7. Maintain and Review

SIEM deployment is an ongoing process that requires regular maintenance and reviews to stay effective.

  • Regular maintenance. Keep the SIEM system updated with the latest software patches and updates to ensure optimal performance and security.
  • Continuous improvement. Periodically review the SIEM's operations to identify opportunities for improvement and adapt to evolving challenges.
Best SIEM tools.

Best SIEM Tools

The SIEM market offers a range of options, from paid solutions to open-source platforms. Each option has unique strengths and is suited to different organizational contexts.

Paid SIEM Tools

These premium SIEM tools offer comprehensive, integrated management for organizations seeking top-tier security and compliance.

1. Splunk Enterprise Security

Splunk Enterprise Security stands out for its advanced data analytics and visualization capabilities. It offers extensive features, including real-time monitoring, threat detection, and incident response workflows, making it a favorite among large organizations. Furthermore, its scalability and flexibility allow organizations to adapt the platform to their evolving security needs.

2. IBM QRadar

IBM QRadar is renowned for its analytics engine, easy network device integration, and application integration. Thanks to its correlation capabilities and security intelligence database, QRadar excels at detecting anomalies and uncovering advanced threats. It is particularly well-suited for organizations that require a comprehensive, integrated approach to security and compliance.

3. LogRhythm NextGen SIEM Platform

LogRhythm offers a unified solution that combines SIEM, log management, network and endpoint monitoring, and advanced security analytics. Its NextGen SIEM Platform is designed to streamline threat detection, minimize false positives, and enhance security operations efficiency. LogRhythm's focus on user and entity behavior analytics (UEBA) helps organizations detect insider threats and compromised accounts more accurately.

4. ArcSight

ArcSight provides robust SIEM capabilities focusing on real-time threat detection and response. Its modular architecture allows for flexible deployment options, catering to various organizational sizes and security needs. ArcSight's strengths are its event correlation, log management, and reporting features, offering detailed insights into security events and trends.

Open-Source SIEM Tools

Open-source SIEM tools offer a viable alternative for organizations with limited budgets or those preferring customizable solutions.

1. ELK Stack

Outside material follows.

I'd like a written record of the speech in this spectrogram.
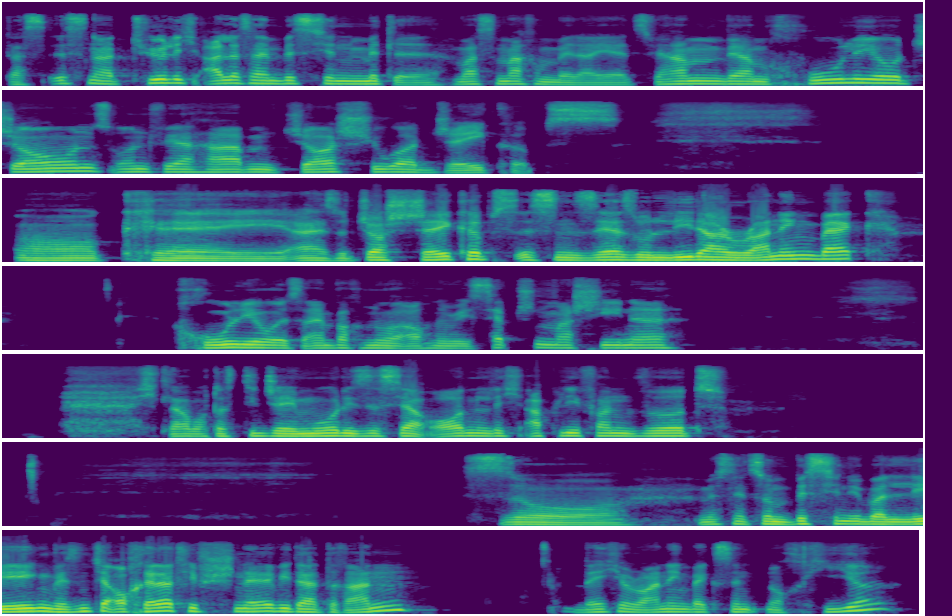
Das ist natürlich alles ein bisschen Mittel. Was machen wir da jetzt? Wir haben, wir haben Julio Jones und wir haben Joshua Jacobs. Okay, also Josh Jacobs ist ein sehr solider Running Back. Julio ist einfach nur auch eine Reception-Maschine. Ich glaube auch, dass DJ Moore dieses Jahr ordentlich abliefern wird. So, müssen jetzt so ein bisschen überlegen. Wir sind ja auch relativ schnell wieder dran welche Running Backs sind noch hier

The ELK Stack combines Elasticsearch, Logstash, and Kibana to offer a powerful and flexible log management and analysis solution. This stack enables organizations to collect, store, and visualize data from multiple sources in real time. ELK Stack's scalability and customizable dashboards make it an attractive option for organizations looking to tailor their SIEM solution.

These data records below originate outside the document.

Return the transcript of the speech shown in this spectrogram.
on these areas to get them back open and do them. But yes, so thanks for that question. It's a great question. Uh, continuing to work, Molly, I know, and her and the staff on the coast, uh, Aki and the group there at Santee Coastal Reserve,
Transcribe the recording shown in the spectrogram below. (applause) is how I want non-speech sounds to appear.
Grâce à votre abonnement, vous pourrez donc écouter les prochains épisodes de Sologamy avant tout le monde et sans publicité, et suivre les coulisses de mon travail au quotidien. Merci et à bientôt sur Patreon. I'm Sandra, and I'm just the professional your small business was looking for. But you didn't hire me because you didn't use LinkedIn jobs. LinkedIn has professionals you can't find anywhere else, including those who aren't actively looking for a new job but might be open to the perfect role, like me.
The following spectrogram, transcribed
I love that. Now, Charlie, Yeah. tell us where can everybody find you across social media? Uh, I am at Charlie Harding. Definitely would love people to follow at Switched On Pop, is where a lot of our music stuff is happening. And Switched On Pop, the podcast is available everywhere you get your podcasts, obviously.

2. Ossec

Ossec is an open-source, host-based intrusion detection system that offers log analysis, file integrity checking, and real-time alerting. While not a complete SIEM solution, Ossec can be integrated with other tools to build a comprehensive security monitoring platform. This tool is ideal for organizations seeking a lightweight, expandable threat detection and compliance solution.

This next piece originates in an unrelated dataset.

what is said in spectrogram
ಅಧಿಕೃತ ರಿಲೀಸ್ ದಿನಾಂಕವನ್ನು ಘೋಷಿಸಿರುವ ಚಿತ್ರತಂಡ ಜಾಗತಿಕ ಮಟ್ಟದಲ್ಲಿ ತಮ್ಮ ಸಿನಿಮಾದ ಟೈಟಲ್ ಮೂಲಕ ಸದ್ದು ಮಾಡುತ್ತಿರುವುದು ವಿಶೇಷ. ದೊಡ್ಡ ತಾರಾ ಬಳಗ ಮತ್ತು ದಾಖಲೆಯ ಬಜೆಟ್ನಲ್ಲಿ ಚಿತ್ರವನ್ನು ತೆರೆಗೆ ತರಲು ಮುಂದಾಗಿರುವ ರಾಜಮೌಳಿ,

3. AlienVault OSSIM

AlienVault OSSIM (Open Source Security Information and Event Management) provides a unified platform that combines essential SIEM features with other security tools, including asset discovery, vulnerability assessment, and intrusion detection. OSSIM's community support and integrated threat intelligence from AlienVault Labs makes it a compelling choice for SIEM beginners.

Organizations with limited resources can benefit greatly from managed security service providers (MSSPs) for expert SIEM deployment, management, and threat monitoring.

MSP cloud services.

SIEM: The Cornerstone of Modern Threat Detection and Response

SIEM systems are critical for modern cybersecurity. They provide real-time threat detection, efficient incident response, and compliance assistance. They also enhance security maturity by offering insights into an organization's threat landscape and security posture.

Implementing a SIEM system is a strategic investment for organizations seeking to solidify their digital defenses.